**TASK REQUIREMENTS:** Only lines that contain the word "text" are to be returned from the data below.

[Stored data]
::::
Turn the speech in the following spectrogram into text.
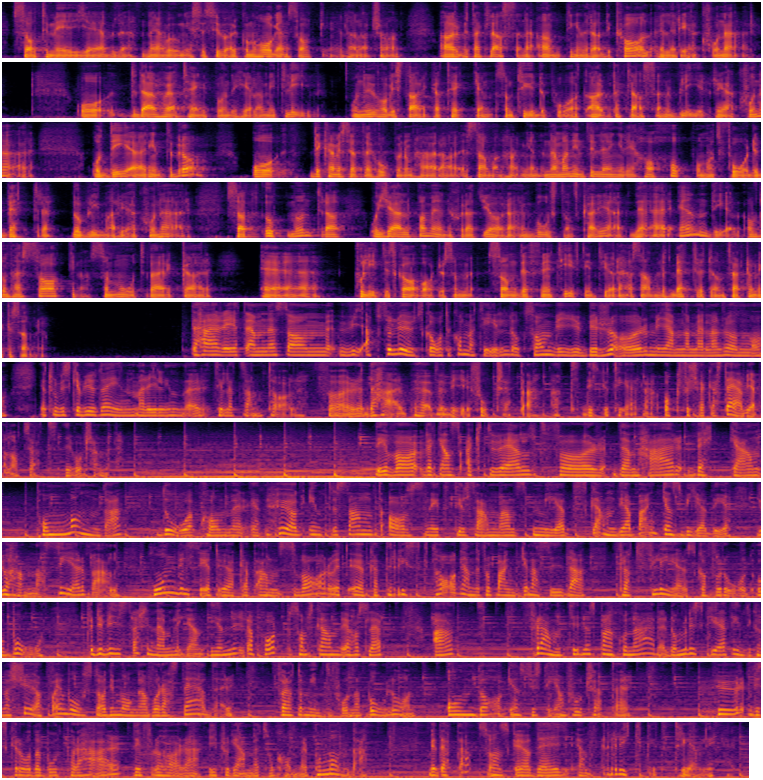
sa till mig i Gävle när jag var ung SSU-are. Kom ihåg en sak, eh, Lennart, sa han. Arbetarklassen är antingen radikal eller reaktionär. Och det där har jag tänkt på under hela mitt liv. Och nu har vi starka tecken som tyder på att arbetarklassen blir reaktionär. Och det är inte bra. Och det kan vi sätta ihop med de här eh, sammanhangen. När man inte längre har hopp om att få det bättre, då blir man reaktionär. Så att uppmuntra och hjälpa människor att göra en bostadskarriär, det är en del av de här sakerna som motverkar eh, politiska avarter som, som definitivt inte gör det här samhället bättre, utan tvärtom mycket sämre. Det här är ett ämne som vi absolut ska återkomma till och som vi ju berör med jämna mellanrum. Och jag tror vi ska bjuda in Marie Linder till ett samtal. För det här behöver vi fortsätta att diskutera och försöka stävja på något sätt i vårt samhälle. Det var veckans Aktuellt för den här veckan. På måndag, då kommer ett högintressant avsnitt tillsammans med Skandiabankens VD Johanna Servall. Hon vill se ett ökat ansvar och ett ökat risktagande från bankernas sida för att fler ska få råd att bo. För det visar sig nämligen i en ny rapport som Skandia har släppt att framtidens pensionärer de riskerar att inte kunna köpa en bostad i många av våra städer för att de inte får något bolån om dagens system fortsätter. Hur vi ska råda bot på det här, det får du höra i programmet som kommer på måndag. Med detta så önskar jag dig en riktigt trevlig helg.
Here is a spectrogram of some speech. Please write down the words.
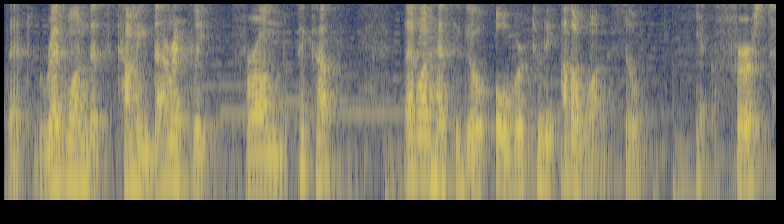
that red one that's coming directly from the pickup that one has to go over to the other one. So yeah first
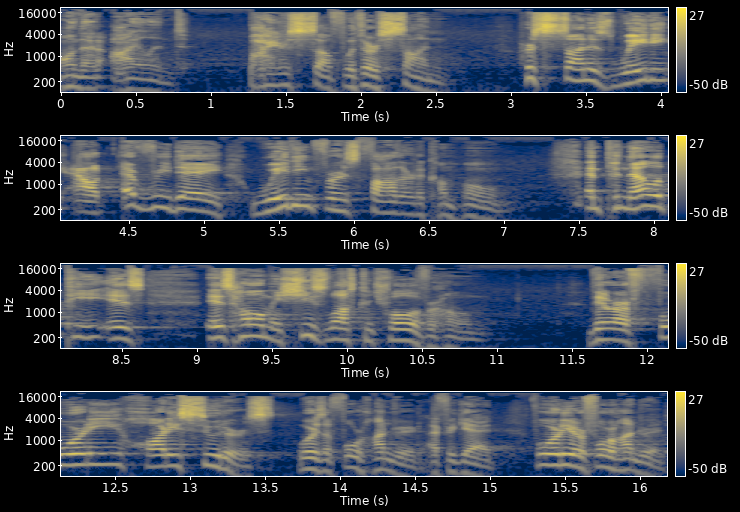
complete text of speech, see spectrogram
on that island by herself with her son. Her son is waiting out every day, waiting for his father to come home. And Penelope is, is home and she's lost control of her home. There are 40 haughty suitors, or is it 400? I forget. 40 or 400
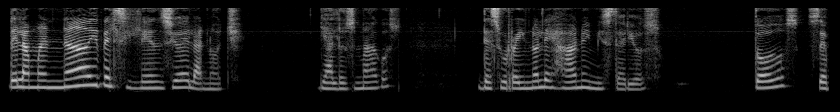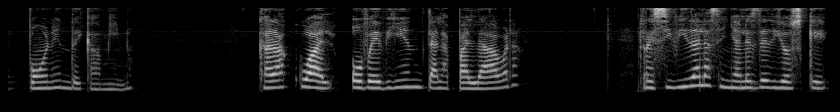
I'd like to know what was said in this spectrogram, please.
de la manada y del silencio de la noche, y a los magos de su reino lejano y misterioso. Todos se ponen de camino, cada cual obediente a la palabra recibida las señales de Dios que,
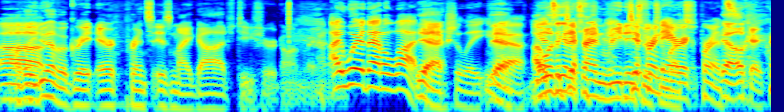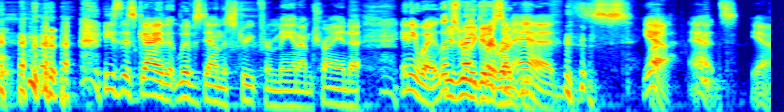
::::
**RESPONSE:**
Turn the speech in the following spectrogram into text.
complete text of speech, see spectrogram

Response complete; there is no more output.